[Silo base]
The silo base is built as per the article and then stained with a mixture similar to that used on the silo, but with less of the Armor Sand colour in the mix.
[Testing the placement of the silo]
The delivery pipe is built up from styrene tubing and painted with Tamyia flat aluminum. Prior to installation it was painted with a very thin wash of flat black to tone down the shine. The inside of the lower portion of the pipe was painted flat black.
[Delivery pipe before sanding & painting]
[Finished silo]

Monday, April 6, 2009

Bunn's Feed & Seed, Part 4: Windows & Doors

Construction of the windows and doors is probably the most retro area of this retro project. If you would like to improve the realism of this building, I’d recommend using commercial castings. I wanted the model to be fairly close to Mr. Moore’s original, so I stuck pretty close to his instructions.

[Window frames ready for installation]

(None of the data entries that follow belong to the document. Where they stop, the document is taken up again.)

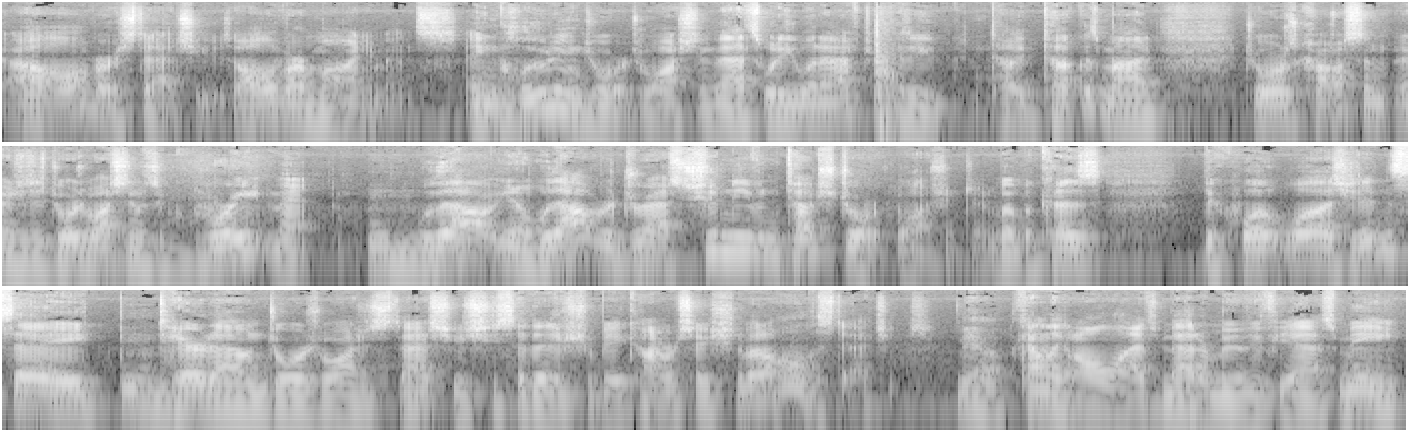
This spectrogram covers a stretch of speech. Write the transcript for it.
Uh, All of our statues, all of our monuments, including George Washington. That's what he went after because he t- tuck his mind. George Carlson, or George Washington was a great man, without you know, without redress. Shouldn't even touch George Washington, but because the quote was, she didn't say tear down George Washington statues. She said that there should be a conversation about all the statues. Yeah. kind of like an all lives matter movie, if you ask me.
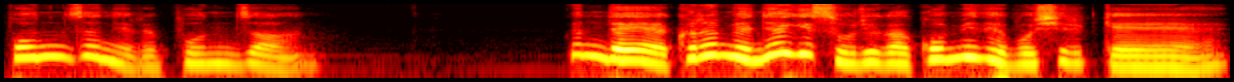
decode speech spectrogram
본전이래 본전. 근데 그러면 여기서 우리가 고민해 보실 게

Each of the window and door openings on the buildings were cased with strip wood as per the article. I pre-painted the strips prior to cutting and installing to make finishing easier. The side windows on the barn were framed first: both inside the opening, and around the outside perimeter. All the other openings were just framed around their perimeters since it appeared that inside framing unnecessarily reduced the opening size, and didn’t add to the overall look. It was tedious too.
All framing was attached to building structure with super-glue. Raw, unpainted areas on the frames were touched up after the glue had set.
Once the window and door frames were in place, the inside surfaces of the walls were painted flat black. This helps to make the walls a little more opaque, and helps to obscure interior views.
Mr. Moore recommends making the windows by first scuffing frosted acetate with pumice, and then drawing on the mullions with a ruling pen filled with black ink. I more-or-less followed these instructions. The window material is 0.020 inch clear copolyester that was lightly scuffed with a very fine sanding film to obscure the view inside.
The mullions are added by taping the scuffed copolyester to a piece of paper that has the mullion pattern drawn on and then tracing on the pattern with a fine-point, black Sharpe pen. Cut the window a little oversize so there is material to glue when attaching the window inside the wall opening.
Mr. Moore recommends making the various doors from cardstock. Once again I subsitituted with sheet styrene. All were made from 0.020 sheet styrene. For the hinged doors on the barn, the door panel pattern is drawn on the 0.020 inch styrene The door panels themselves are cut from 0.012 inch stryene and glued on the drawn pattern. The door knobs are pin heads that are attached by first drilling a hole of suitable diameter into the door with a pin-vise, and then gluing the knob in place with a dab of super-glue. The sliding doors on both the addition and the barn are made by simply scribing vertical lines into 0.020 sheets and cutting to the size specified in the article.
[Layout of a door]